**Your assignment**
Give back the full listing exactly, setting the pictures aside.

**Working data**
^^^^

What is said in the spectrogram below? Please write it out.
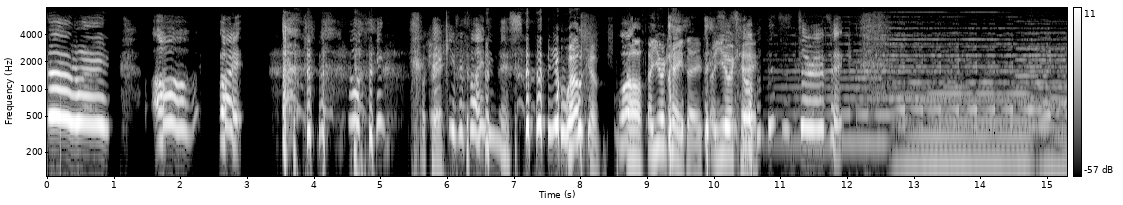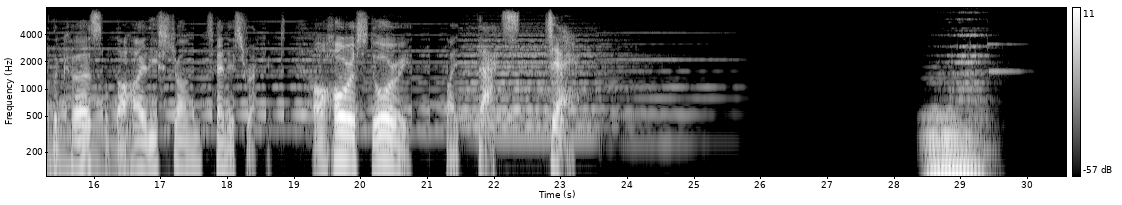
No way. Oh, right. oh, thank, Okay. thank you for finding this. You're welcome. What? Oh, are you okay, Dave? Are you okay? aw- This is terrific. The Curse of the Highly Strung Tennis Racket. A horror story by That's Dead.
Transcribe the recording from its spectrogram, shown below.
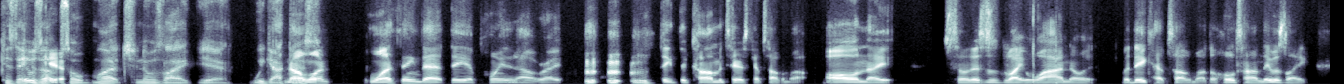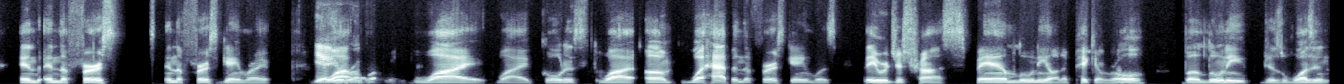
because they was up Yeah. so much, and it was like, yeah, we got Now this. one one thing that they had pointed out, right? the, the commentators kept talking about all night. So this is like why I know it. But they kept talking about the whole time. They was like in in the first in the first game, right? Yeah, Why- you're right. Why why Golden why um what happened the first game was they were just trying to spam Looney on a pick and roll, but Looney just wasn't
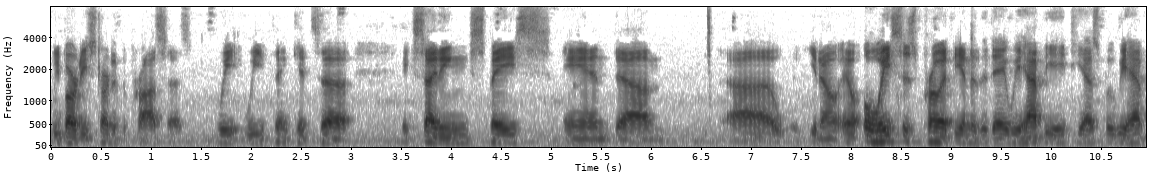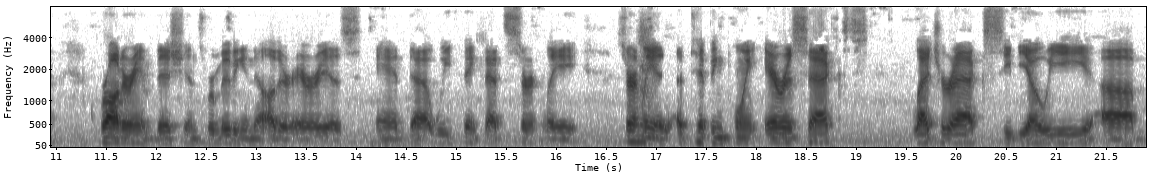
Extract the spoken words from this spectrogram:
we've already started the process. We we think it's a exciting space. And, um, uh, you know, Oasis Pro at the end of the day, we have the ATS, but we have broader ambitions. We're moving into other areas. And uh, we think that's certainly certainly a, a tipping point. ErisX, LedgerX, CBOE, um,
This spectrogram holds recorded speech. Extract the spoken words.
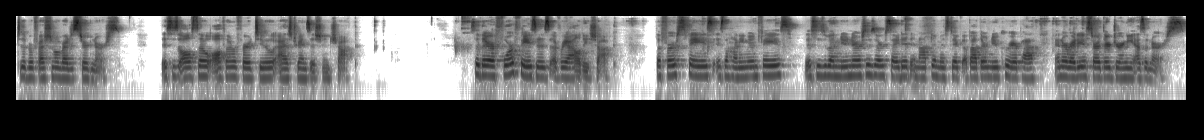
to the professional registered nurse. This is also often referred to as transition shock. So there are four phases of reality shock. The first phase is the honeymoon phase. This is when new nurses are excited and optimistic about their new career path and are ready to start their journey as a nurse.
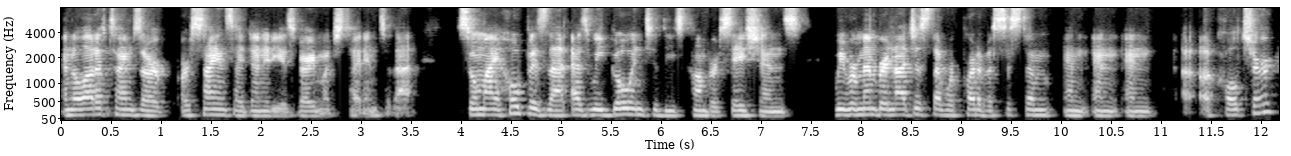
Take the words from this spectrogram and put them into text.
And a lot of times our, our science identity is very much tied into that. So my hope is that as we go into these conversations, we remember not just that we're part of a system and, and, and a culture,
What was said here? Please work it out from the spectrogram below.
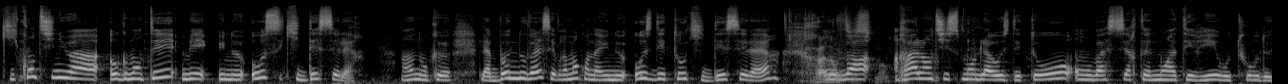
qui continuent à augmenter, mais une hausse qui décélère. Hein, donc euh, la bonne nouvelle, c'est vraiment qu'on a une hausse des taux qui décélère. Ralentissement. On va ralentissement de la hausse des taux. On va certainement atterrir autour de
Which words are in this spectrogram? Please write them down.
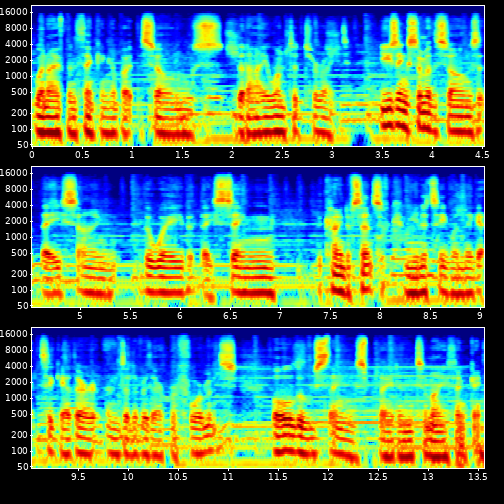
when I've been thinking about the songs that I wanted to write. Using some of the songs that they sang, the way that they sing, the kind of sense of community when they get together and deliver their performance, all those things played into my thinking.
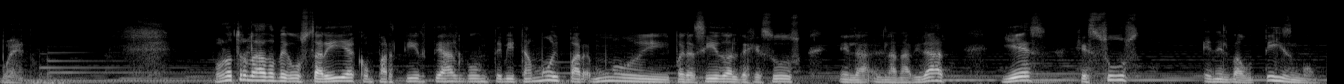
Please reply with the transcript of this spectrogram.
Bueno. Por otro lado, me gustaría compartirte algo, un temita muy, muy parecido al de Jesús en la, en la Navidad, y es Jesús en el bautismo.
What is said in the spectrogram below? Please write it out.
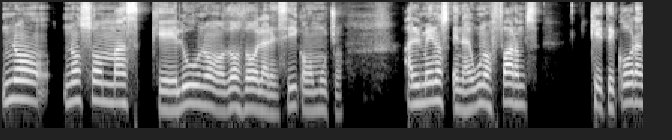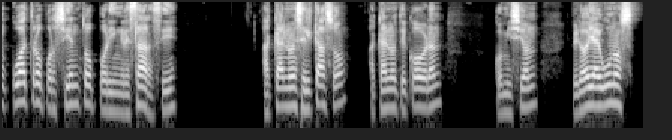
no, no son más que el 1 o 2 dólares, ¿sí? Como mucho. Al menos en algunos farms que te cobran 4% por ingresar, ¿sí? Acá no es el caso, acá no te cobran comisión, pero hay algunos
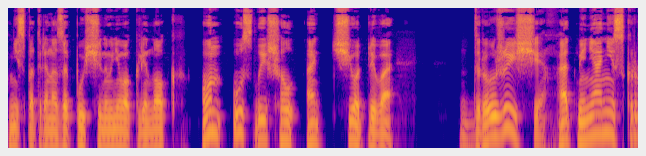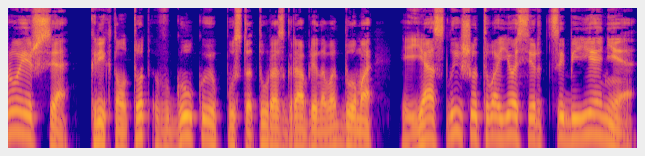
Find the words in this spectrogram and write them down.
несмотря на запущенный в него клинок, он услышал отчетливо. «Дружище, от меня не скроешься!» – крикнул тот в гулкую пустоту разграбленного дома – «Я слышу твое сердцебиение!»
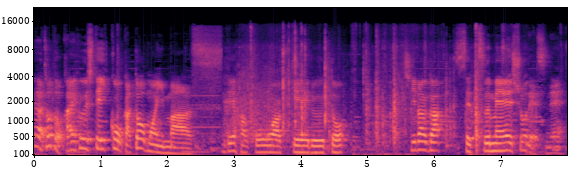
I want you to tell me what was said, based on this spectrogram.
ではちょっと開封していこうかと思います。で箱を開けるとこちらが説明書ですね。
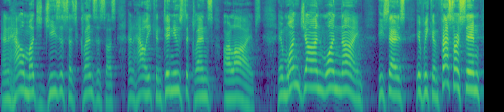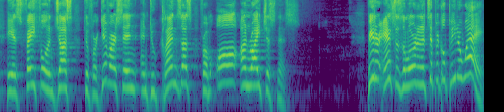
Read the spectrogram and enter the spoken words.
and how much Jesus has cleansed us and how he continues to cleanse our lives. In 1 John 1 9, he says, If we confess our sin, he is faithful and just to forgive our sin and to cleanse us from all unrighteousness. Peter answers the Lord in a typical Peter way,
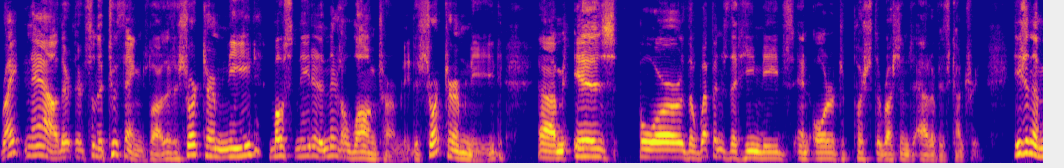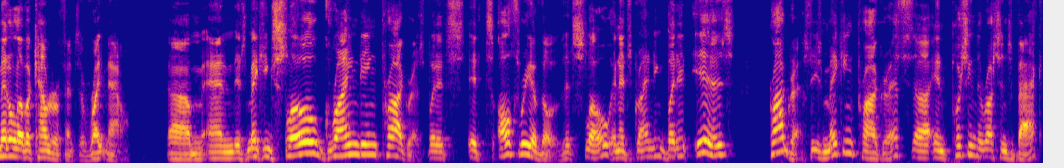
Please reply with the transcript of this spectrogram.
Right now, there, there, so there are two things, Laura. There's a short-term need, most needed, and there's a long-term need. The short-term need um, is for the weapons that he needs in order to push the Russians out of his country. He's in the middle of a counteroffensive right now. Um, and it's making slow grinding progress, but it's it's all three of those. It's slow and it's grinding, but it is progress. He's making progress uh, in pushing the Russians back.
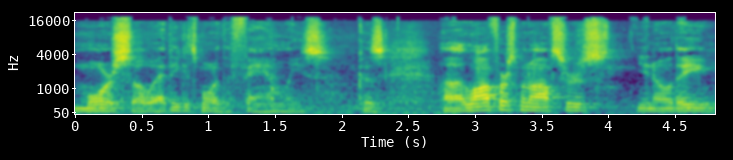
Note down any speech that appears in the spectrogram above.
more so. I think it's more the families because uh, law enforcement officers, you know, they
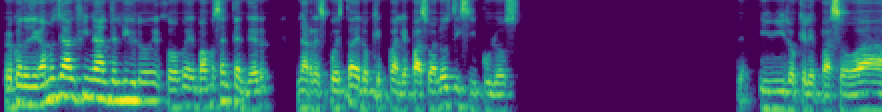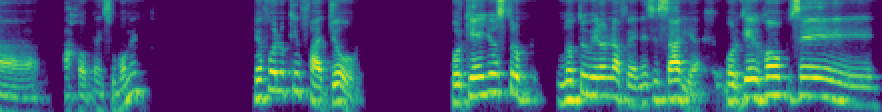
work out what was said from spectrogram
Pero cuando llegamos ya al final del libro de Job, eh, vamos a entender la respuesta de lo que le pasó a los discípulos y lo que le pasó a, a Job en su momento. ¿Qué fue lo que falló? Porque ellos no tuvieron la fe necesaria. porque Job se,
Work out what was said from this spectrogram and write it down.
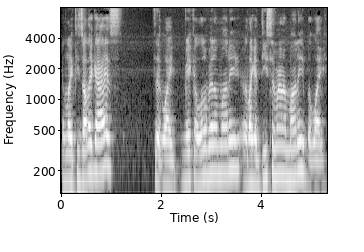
and like these other guys that like make a little bit of money or like a decent amount of money, but like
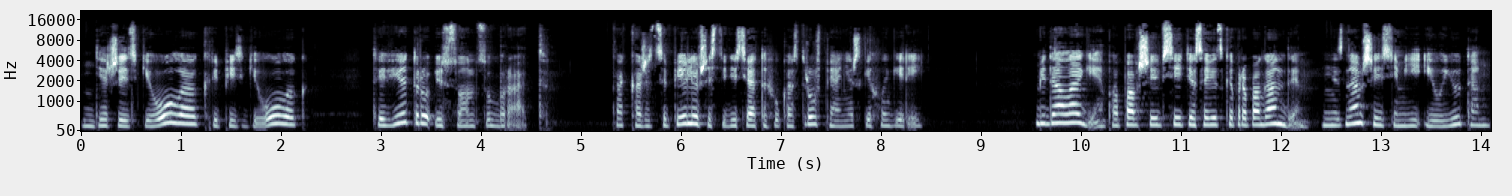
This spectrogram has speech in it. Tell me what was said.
Держись, геолог, крепись, геолог, ты ветру и солнцу, брат». Так, кажется, пели в 60-х у костров пионерских лагерей. Бедолаги, попавшие в сети советской пропаганды, не знавшие семьи и уюта,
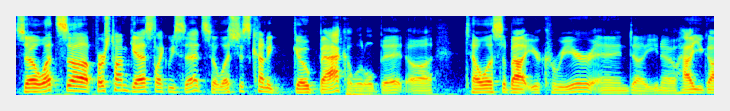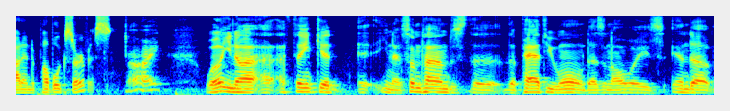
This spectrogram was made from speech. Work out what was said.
So let's uh, first time guest, like we said. So let's just kind of go back a little bit. Uh, tell us about your career and uh, you know how you got into public service. All right. Well, you know, I, I think it, it, you know, sometimes the, the path you want doesn't always end up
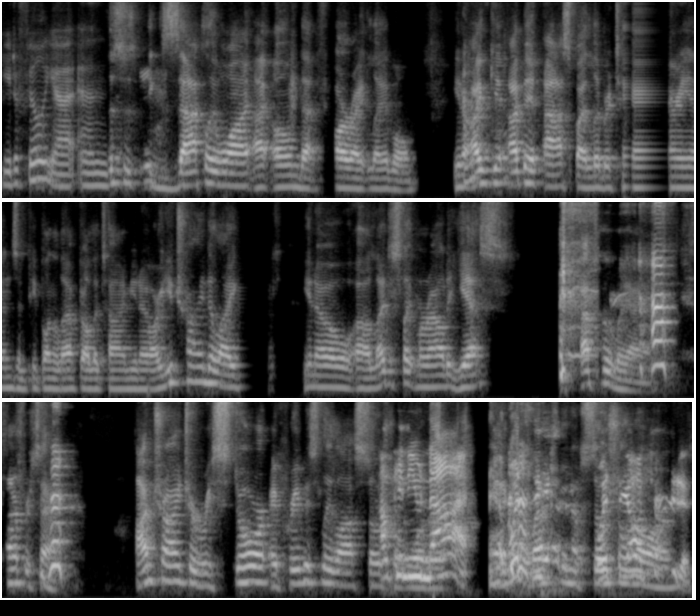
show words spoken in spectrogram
pedophilia and this is mm. exactly why i own that far right label. You know i get mm-hmm. i've been asked by libertarians and people on the left all the time you know are you trying to like you know uh, legislate morality? Yes. Absolutely i am. 100% I'm trying to restore a previously lost social. How can you not? What's the, of social what's the alternative?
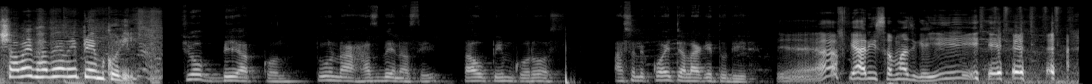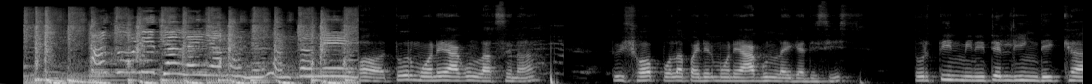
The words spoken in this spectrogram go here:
সবাই ভাবে আমি প্রেম করি। চোপ বে আক্কল তোর না হাজবেন্ড আছে তাও প্রেম করস। আসলে কয়টা লাগে তোদের? প্যারি সমাজ গেই। তোর মনে আগুন লাগছে না? তুই সব পোলা পাইনের মনে আগুন লাইগা দিছিস। তোর তিন মিনিটের লিঙ্ক দীক্ষা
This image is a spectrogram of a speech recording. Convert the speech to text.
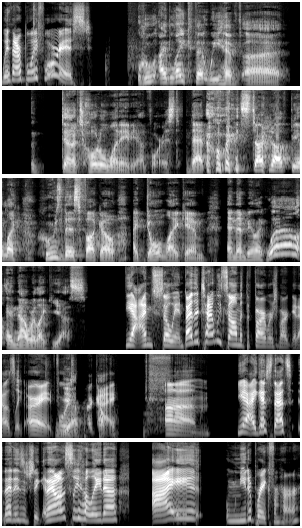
with our boy Forrest. Who I like that we have uh, done a total 180 on Forrest. That we started off being like, "Who's this fucko? I don't like him," and then being like, "Well," and now we're like, "Yes." Yeah, I'm so in. By the time we saw him at the farmers market, I was like, all right, Forrest Yeah. our guy. Um yeah, I guess that's that is interesting. And I honestly, Helena, I need a break from her.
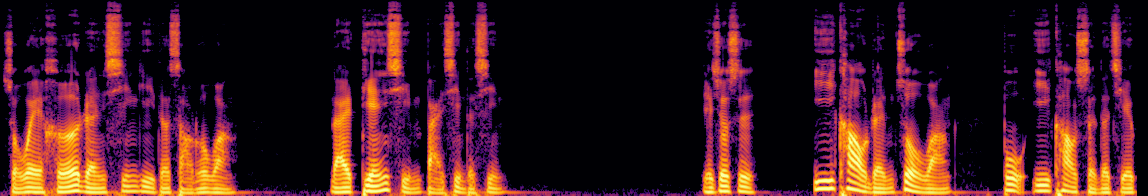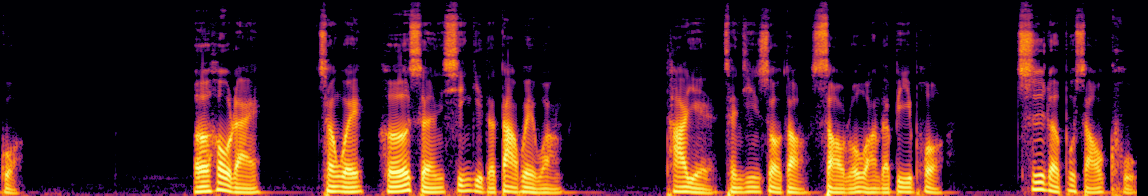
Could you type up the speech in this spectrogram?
所谓合人心意的扫罗王，来点醒百姓的心，也就是依靠人做王，不依靠神的结果。而后来成为合神心意的大卫王。他也曾经受到扫罗王的逼迫，吃了不少苦。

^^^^

**Answer to the exercise**
What is said in the spectrogram below? Please write it out.
No way. Oh, right. oh, thank, Okay. thank you for finding this. You're welcome. What? Oh, are you okay, Dave? Are you okay? aw- This is terrific. The Curse of the Highly Strung Tennis Racket. A horror story by That's Dead.
Transcribe the recording from its spectrogram, shown below.
because they was up Yeah. so much, and it was like, yeah, we got Now this. one one thing that they had pointed out, right? the, the commentators kept talking about all night. So this is like why I know it. But they kept talking about the whole time. They was like in in the first in the first game, right? Yeah, Why- you're right. Why why Golden why um what happened the first game was they were just trying to spam Looney on a pick and roll, but Looney just wasn't
Extract the spoken words from this spectrogram:
we've already started the process. We we think it's a exciting space. And, um, uh, you know, Oasis Pro at the end of the day, we have the ATS, but we have broader ambitions. We're moving into other areas. And uh, we think that's certainly certainly a, a tipping point. ErisX, LedgerX, CBOE, um,
This spectrogram holds recorded speech. Extract the spoken words.
to the professional registered nurse. This is also often referred to as transition shock. So there are four phases of reality shock. The first phase is the honeymoon phase. This is when new nurses are excited and optimistic about their new career path and are ready to start their journey as a nurse.
Take the words from this spectrogram and put them into text.
And a lot of times our, our science identity is very much tied into that. So my hope is that as we go into these conversations, we remember not just that we're part of a system and, and, and a culture,
What was said here? Please work it out from the spectrogram below.
qui continuent à augmenter, mais une hausse qui décélère. Hein, donc euh, la bonne nouvelle, c'est vraiment qu'on a une hausse des taux qui décélère. Ralentissement. On va ralentissement de la hausse des taux. On va certainement atterrir autour de
Which words are in this spectrogram? Please write them down.
when I've been thinking about the songs that I wanted to write. Using some of the songs that they sang, the way that they sing, the kind of sense of community when they get together and deliver their performance, all those things played into my thinking.
Please reply with the transcript of this spectrogram.
Bueno. Por otro lado, me gustaría compartirte algo, un temita muy, muy parecido al de Jesús en la, en la Navidad, y es Jesús en el bautismo.
What is said in the spectrogram below? Please write it out.
no, no son más que el 1 o 2 dólares, ¿sí? Como mucho. Al menos en algunos farms que te cobran 4% por ingresar, ¿sí? Acá no es el caso, acá no te cobran comisión, pero hay algunos
Find the words in this spectrogram and write them down.
несмотря на запущенный в него клинок, он услышал отчетливо. «Дружище, от меня не скроешься!» – крикнул тот в гулкую пустоту разграбленного дома – «Я слышу твое сердцебиение!»
I want you to tell me what was said, based on this spectrogram.
ではちょっと開封していこうかと思います。で箱を開けるとこちらが説明書ですね。
Read the spectrogram and enter the spoken words.
and how much Jesus has cleansed us and how he continues to cleanse our lives. In 1 John 1 9, he says, If we confess our sin, he is faithful and just to forgive our sin and to cleanse us from all unrighteousness. Peter answers the Lord in a typical Peter way,
Please reply with the transcript of this spectrogram.
Right now, there, there, so there are two things, Laura. There's a short-term need, most needed, and there's a long-term need. The short-term need um, is for the weapons that he needs in order to push the Russians out of his country. He's in the middle of a counteroffensive right now. Um, and it's making slow grinding progress, but it's it's all three of those. It's slow and it's grinding, but it is progress. He's making progress uh, in pushing the Russians back.
Note down any speech that appears in the spectrogram above.
more so. I think it's more the families because uh, law enforcement officers, you know, they
work out what was said from spectrogram
Pero cuando llegamos ya al final del libro de Job, eh, vamos a entender la respuesta de lo que le pasó a los discípulos y lo que le pasó a, a Job en su momento. ¿Qué fue lo que falló? Porque ellos no tuvieron la fe necesaria. porque Job se,
Work out what was said from this spectrogram and write it down.
and like these other guys that like make a little bit of money or like a decent amount of money, but like
This spectrogram has speech in it. Tell me what was said.
Держись, геолог, крепись, геолог, ты ветру и солнцу, брат». Так, кажется, пели в 60-х у костров пионерских лагерей. Бедолаги, попавшие в сети советской пропаганды, не знавшие семьи и уюта,
This spectrogram was made from speech. Work out what was said.
So let's uh, first time guest, like we said. So let's just kind of go back a little bit. Uh, tell us about your career and uh, you know how you got into public service. All right. Well, you know, I, I think it, it, you know, sometimes the, the path you want doesn't always end up
show words spoken in spectrogram
pedophilia and this is mm. exactly why i own that far right label. You know i get mm-hmm. i've been asked by libertarians and people on the left all the time you know are you trying to like you know uh, legislate morality? Yes. Absolutely i am. 100% I'm trying to restore a previously lost social. How can you not? What's the, of social what's the alternative?
The words spoken in this spectrogram go here:
সবাই ভাবে আমি প্রেম করি। চোপ বে আক্কল তোর না হাজবেন্ড আছে তাও প্রেম করস। আসলে কয়টা লাগে তোদের? প্যারি সমাজ গেই। তোর মনে আগুন লাগছে না? তুই সব পোলা পাইনের মনে আগুন লাইগা দিছিস। তোর তিন মিনিটের লিঙ্ক দীক্ষা
This image is a spectrogram of a speech recording. Convert the speech to text.
with our boy Forrest. Who I like that we have uh, done a total 180 on Forrest. That we started off being like, "Who's this fucko? I don't like him," and then being like, "Well," and now we're like, "Yes." Yeah, I'm so in. By the time we saw him at the farmers market, I was like, all right, Forrest Yeah. our guy. Um yeah, I guess that's that is interesting. And I honestly, Helena, I need a break from her.
Could you type up the speech in this spectrogram?
所谓合人心意的扫罗王，来点醒百姓的心，也就是依靠人做王，不依靠神的结果。而后来成为合神心意的大卫王。他也曾经受到扫罗王的逼迫，吃了不少苦。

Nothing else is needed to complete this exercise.